#tellEWA Member Stories (March 3-9)

Here’s what we’re reading by EWA members this week.

“People see the difficulties of the job, the complexities of the job and the stress of the job.” The turnover rate among superintendents increased 9.4% in Montana. Now 24 school districts throughout the state are seeking their next leader. The issue is also compounded by retirements, movement for better career opportunities and shrinking applicant pools. A national recruiter and others tell Skylar Rispens of the Missoulian about trends in superintendent searches and explain what makes a successful superintendent search these days.
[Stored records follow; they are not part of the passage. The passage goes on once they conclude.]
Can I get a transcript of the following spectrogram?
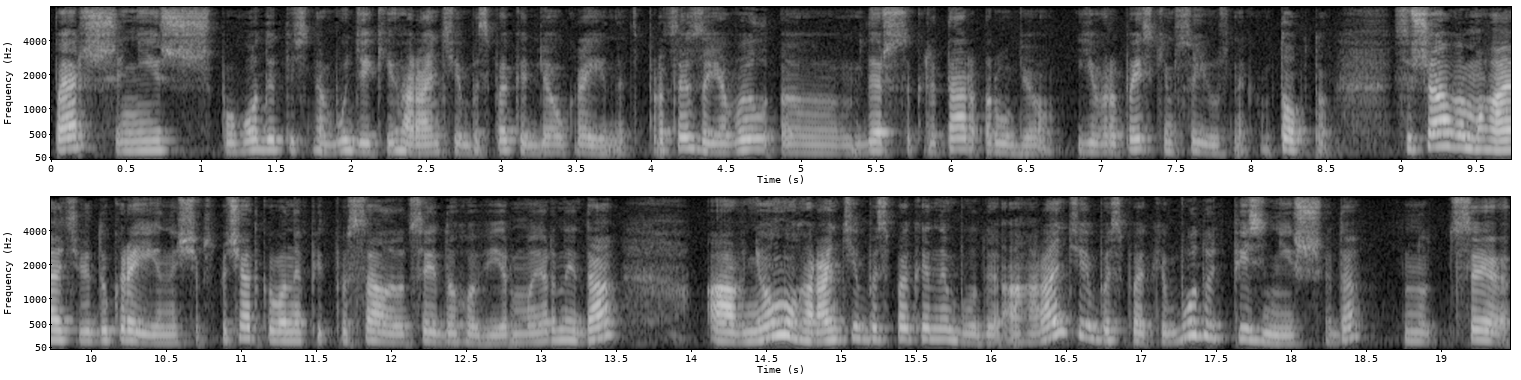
перш ніж погодитись на будь-які гарантії безпеки для України. Про це заявив е, держсекретар Рубіо європейським союзникам. Тобто США вимагають від України, щоб спочатку вони підписали оцей договір мирний, да? а в ньому гарантії безпеки не буде. А гарантії безпеки будуть пізніше. Да? Ну, це е,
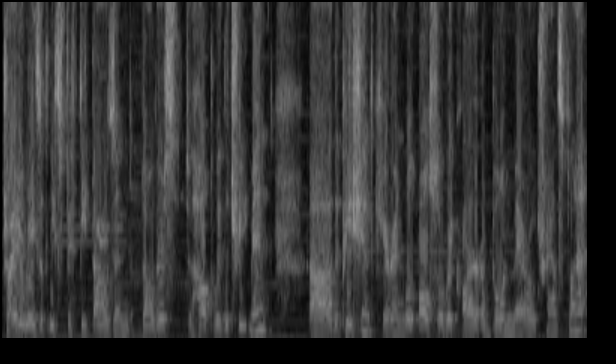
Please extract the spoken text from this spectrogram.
try to raise at least $50,000 to help with the treatment. Uh, the patient, Karen, will also require a bone marrow transplant,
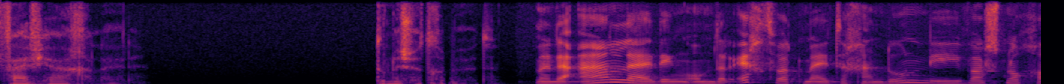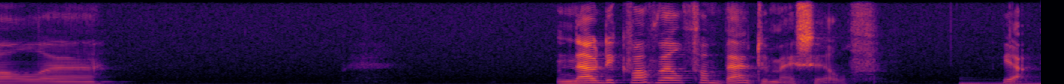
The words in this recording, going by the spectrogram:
Vijf jaar geleden. Toen is het gebeurd. Maar de aanleiding om er echt wat mee te gaan doen, die was nogal. eh, Nou, die kwam wel van buiten mijzelf. Ja.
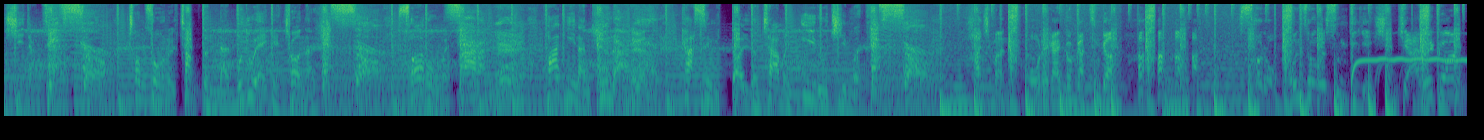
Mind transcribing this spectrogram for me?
시작됐어. 처음 손을 잡던 날 모두에게 전화했어. 서로의 사랑을 확인한 그날은 가슴이 떨려 잠을 이루지 못했어. 하지만 오래 갈 것 같은가? 서로 본성을 숨기기 쉽지 않을걸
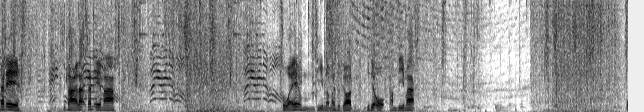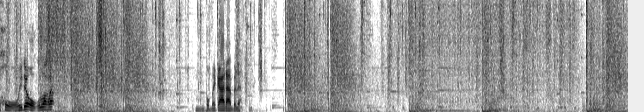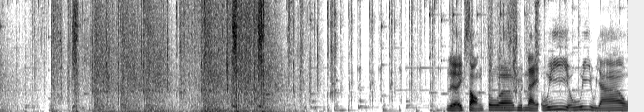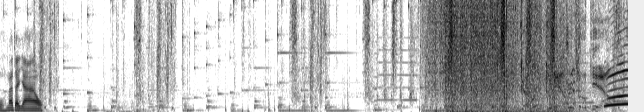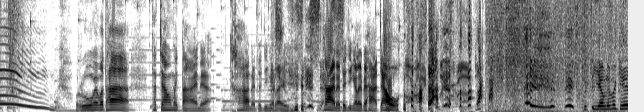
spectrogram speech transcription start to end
ท่านเอชิบหายแล้วท่านเอมา สวยทีมเราไม่งสุดยอดวิดีโอทำดีมาก โอ้โหวิดีโอกูล่วงแล้ว ผมไม่กล้าดันไปเลย เหลืออีกสองตัวอยู่ไหน อุ้ยอุ้ยอยู่ยาว น่าจะยาว Triple kill. รู้ไหมว่าถ้า ถ้าเจ้าไม่ตายเนี่ยข้าเนี่ยจะยิงอะไรข้าเนี่ยจะยิงอะไรไปหาเจ้า All right, let's round. กูเตรียมเลยเมื่อกี้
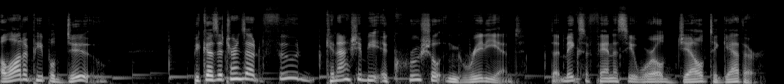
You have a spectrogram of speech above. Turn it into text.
a lot of people do. Because it turns out food can actually be a crucial ingredient that makes a fantasy world gel together.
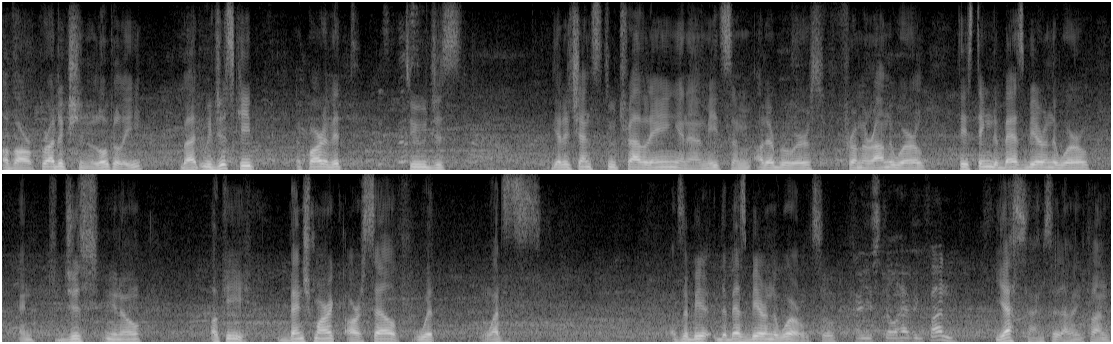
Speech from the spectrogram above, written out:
of our production locally, but we just keep a part of it to just get a chance to traveling and uh, meet some other brewers from around the world, tasting the best beer in the world, and just you know, okay, benchmark ourselves with what's what's the beer, the best beer in the world. So. Are you still having fun? Yes, I'm still having fun.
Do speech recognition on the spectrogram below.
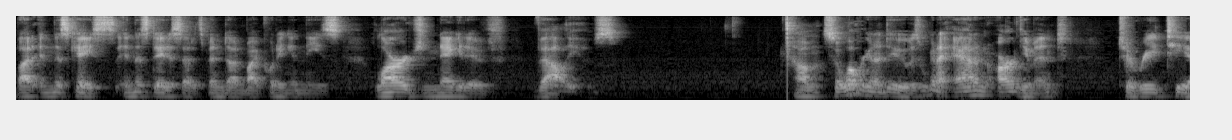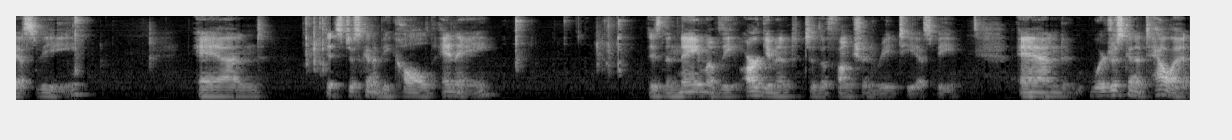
but in this case, in this data set, it's been done by putting in these large negative values. Um, so what we're going to do is we're going to add an argument to read TSV, and it's just going to be called NA, is the name of the argument to the function read TSV. And we're just going to tell it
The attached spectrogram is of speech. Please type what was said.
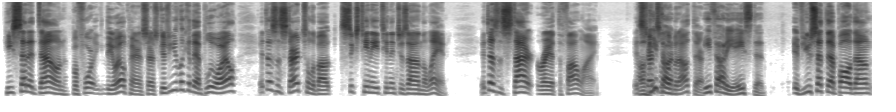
he set it down before the oil pattern starts. Because you look at that blue oil, it doesn't start till about 16, 18 inches out on the lane. It doesn't start right at the foul line. It Oh, starts he a little thought- bit out there. He thought he aced it. if you set that ball down,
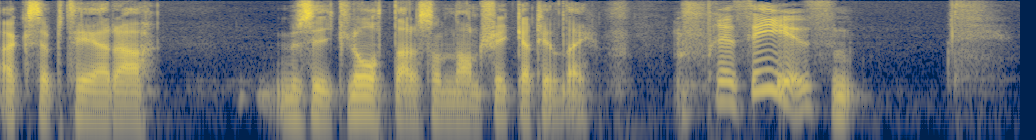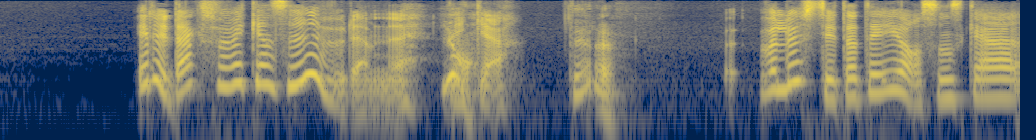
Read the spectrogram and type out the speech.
acceptera musiklåtar som någon skickar till dig. Precis. Mm. Är det dags för veckans huvudämne? Ja, Mika? det är det. Vad lustigt att det är jag som ska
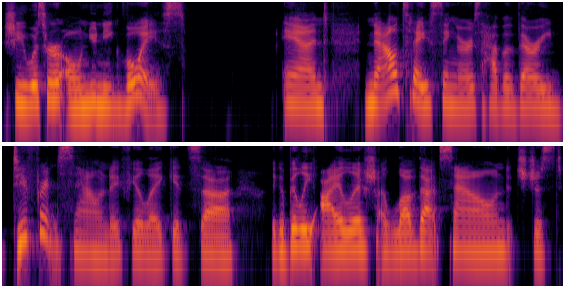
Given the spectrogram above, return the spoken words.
she was her own unique voice. And now today's singers have a very different sound. I feel like it's uh like a Billie Eilish. I love that sound. It's just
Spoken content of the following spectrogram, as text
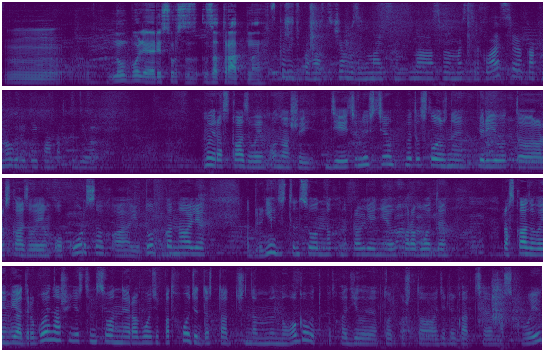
ну, более ресурсозатратно. Скажите, пожалуйста, чем вы занимаетесь на на своем мастер-классе? Как много людей к вам подходило? Мы рассказываем о нашей деятельности в этот сложный период, э, рассказываем о курсах, о YouTube-канале, о других дистанционных направлениях работы. Рассказываем и о другой нашей дистанционной работе. Подходит достаточно много. Вот подходила только что делегация Москвы.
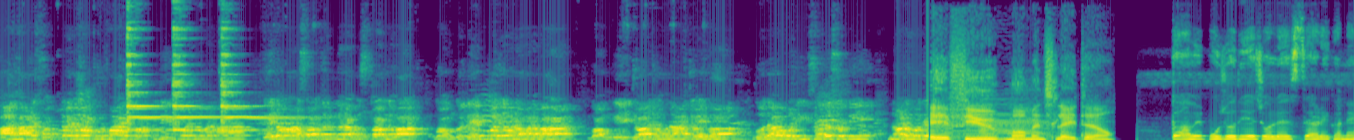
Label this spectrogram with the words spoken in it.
আধার সত্যয় নমঃ পূর্বায় নমঃ বিদীর্ঘয় নমঃ নমঃ। এদম সচন্দনা পুষ্পং নমঃ গঙ্গদেব্যয় নমঃ নমঃ। গঙ্গে চ যমুনা চৈব গোদাবরী সরস্বতী নর্মদে A few moments later. তো আমি পুজো দিয়ে চলে এসেছি আর এখানে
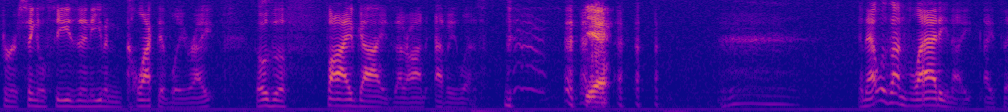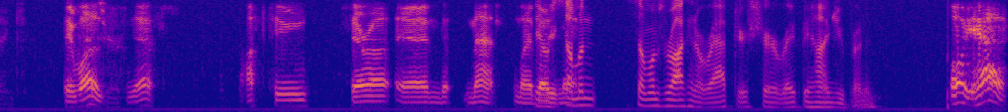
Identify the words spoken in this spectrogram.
for a single season, even collectively, right? Those are the five guys that are on every list. yeah, And that was on Vladdy night, I think. it was. Yes. Us two, Sarah and Matt, my Yo, buddy Matt. someone someone's rocking a Raptors shirt right behind you, Brennan. Oh yeah,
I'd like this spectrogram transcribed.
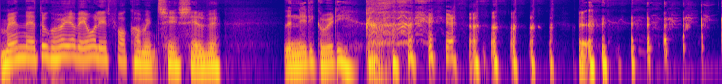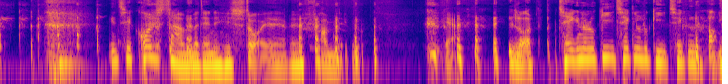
Men øh, du kan høre, jeg væver lidt for at komme ind til selve... The nitty gritty. Ind til grundstammen med denne historie, jeg vil fremlægge. Ja. Lort. Teknologi, teknologi, teknologi.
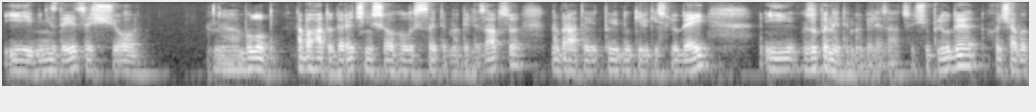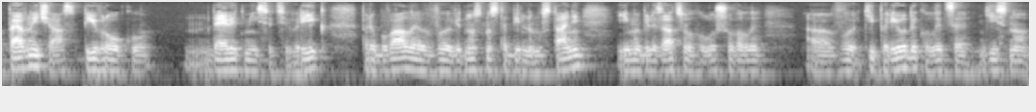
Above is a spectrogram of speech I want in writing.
і мені здається, що було б набагато доречніше оголосити мобілізацію, набрати відповідну кількість людей і зупинити мобілізацію, щоб люди хоча б певний час, півроку, 9 місяців, рік перебували в відносно стабільному стані і мобілізацію оголошували е, в ті періоди, коли це дійсно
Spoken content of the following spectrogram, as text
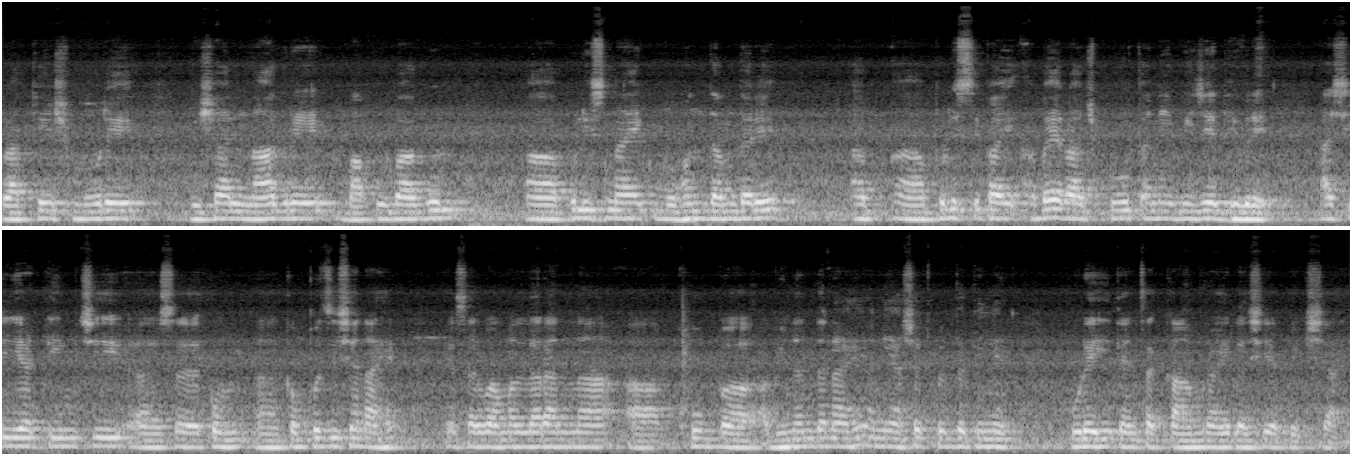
राकेश मोरे विशाल नागरे बापू बागुल पोलीस नायक मोहन दमदरे अब पोलीस शिपाई अभय राजपूत आणि विजय धिवरे अशी या टीमची स कॉम कंपोजिशन आहे. या सर्व अंमलदारांना खूप अभिनंदन आहे आणि अशाच पद्धतीने पुढेही त्यांचं काम राहील अशी अपेक्षा आहे.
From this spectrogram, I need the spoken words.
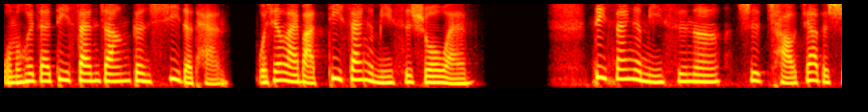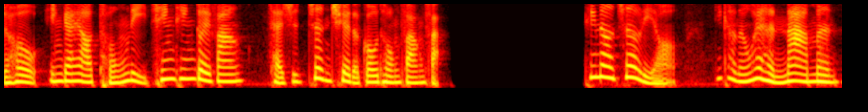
我们会在第三章更细的谈。我先来把第三个迷思说完。第三个迷思呢，是吵架的时候应该要同理倾听对方。才是正确的沟通方法。听到这里哦，你可能会很纳闷，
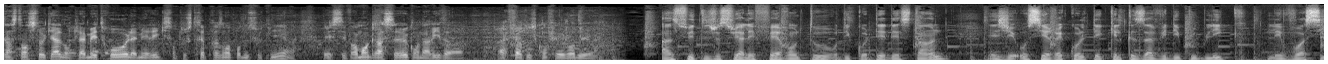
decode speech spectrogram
instances locales, donc la métro, la mairie, qui sont tous très présents pour nous soutenir. Et c'est vraiment grâce à eux qu'on arrive à, faire tout ce qu'on fait aujourd'hui. Ensuite, je suis allé faire un tour du côté des stands et j'ai aussi récolté quelques avis du public. Les voici.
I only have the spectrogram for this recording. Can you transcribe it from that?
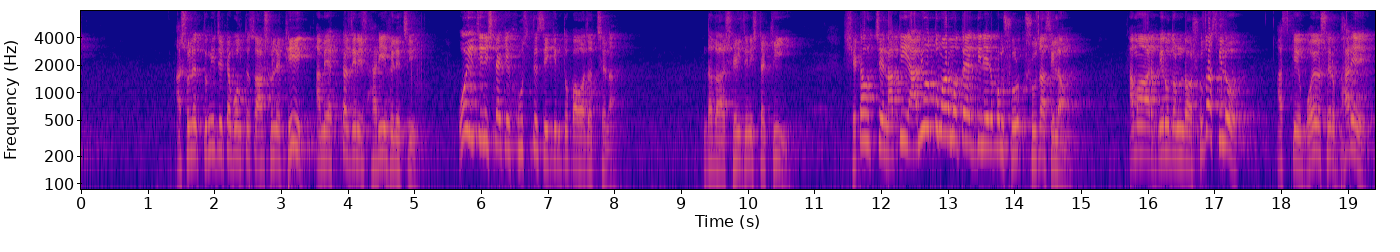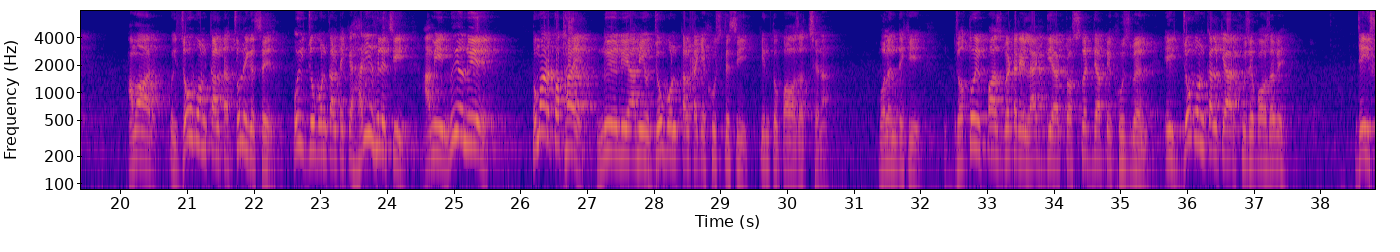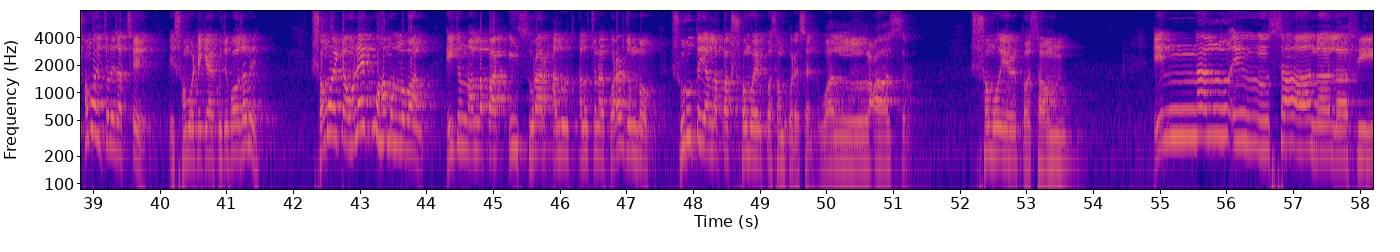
আসলে তুমি যেটা বলতেছো আসলে ঠিক, আমি একটা জিনিস হারিয়ে ফেলেছি। ওই জিনিসটাকে খুঁজতেছি কিন্তু পাওয়া যাচ্ছে না। দাদা, সেই জিনিসটা কি? সেটা হচ্ছে, নাতি, আমিও তোমার মতো একদিন এরকম সোজা ছিলাম। আমার মেরুদণ্ড সোজা ছিল। আজকে বয়সের ভারে আমার ওই যৌবনকালটা চলে গেছে। ওই যৌবনকালটাকে হারিয়ে ফেলেছি। আমি নুয়ে নুয়ে, তোমার কথায় নুয়ে নুয়ে আমি যৌবনকালটাকে খুঁজতেছি, কিন্তু পাওয়া যাচ্ছে না। বলেন দেখি, যতই পাঁচ ব্যাটারি লাইট দিয়ে টর্চ লাইট দিয়ে আপনি খুঁজবেন, এই যৌবনকালকে আর খুঁজে পাওয়া যাবে? যে এই সময় চলে যাচ্ছে, এই সময়টাকে আর খুঁজে পাওয়া যাবে? সময়টা অনেক মহামূল্যবান। এই জন্য আল্লাপাক এই সুরার আলো, আলোচনা করার জন্য শুরুতেই আল্লাপাক সময়ের কসম করেছেন। ওয়াল সময়ের কসম। ইন্নাল ইনসানা লাফি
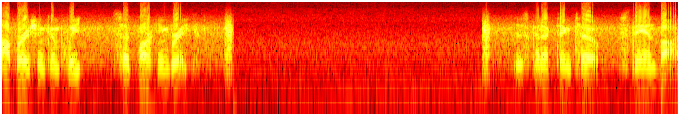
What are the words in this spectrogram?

Many U.S. school districts are continuing to purchase reading-instruction materials that emphasize the problematic “three cueing” method, which encourages children to guess words they don’t know based on pictures and sentence structure. The 74’s Asher Lehrer-Small investigates 225 school districts, finding they spent over $1.5 million on new books, trainings and curriculums linked to three cueing. He provides a public spreadsheet of this data and also interviews APM ReportsEmily Hanford, whose reporting exposed less-effective teaching methods.

The murders of a Temple University student in November 2021 and a campus police officer last February reignited debates on how to keep students and employees safe. Crime and violent incidents have been a persistent problem in the North Philadelphia neighborhoods surrounding the university. Mensah M. Dean of The Trace includes various viewpoints, from those who say the shortage of police officers on campus is problematic to those who discuss gun violence as an epidemic in America and worried parents who want to make a difference.

Many teachers revised their lesson plans due to “quiet censorship,” restrictions and a rising parents’ rights movement seeking to control what children can learn in school. At least 64 new state laws on the books have also contributed to educators changing how they instruct students. The Washington Post’s Hannah Natanson compiles a list of six things teachers won’t teach anymore. No. 1 on the list is that “Slavery was wrong.”

A doctor dismissed a Latino mother’s concerns about her then 3-year-old daughter who was years later diagnosed with autism and cognitive delays. Children with developmental delays and disabilities are supposed to receive state-provided therapies as required by the federal government, but racial gaps in access and quality are an ongoing problem. For example, “Black toddlers with developmental delays are five times less likely than similar-aged white children to receive early intervention services,” reports Sarah Carr for The Hechinger Report.

“I know what it feels like to be left out.” School boards representing diverse school districts in Sacramento County, California, don’t reflect their communities, a CapRadio and Sacramento Observer analysis from Srishti Prabha shows. People of color are consistently underrepresented on the school boards while white board members are overrepresented. Prabha explains why the racial makeup of a school board matters and how students of color are affected.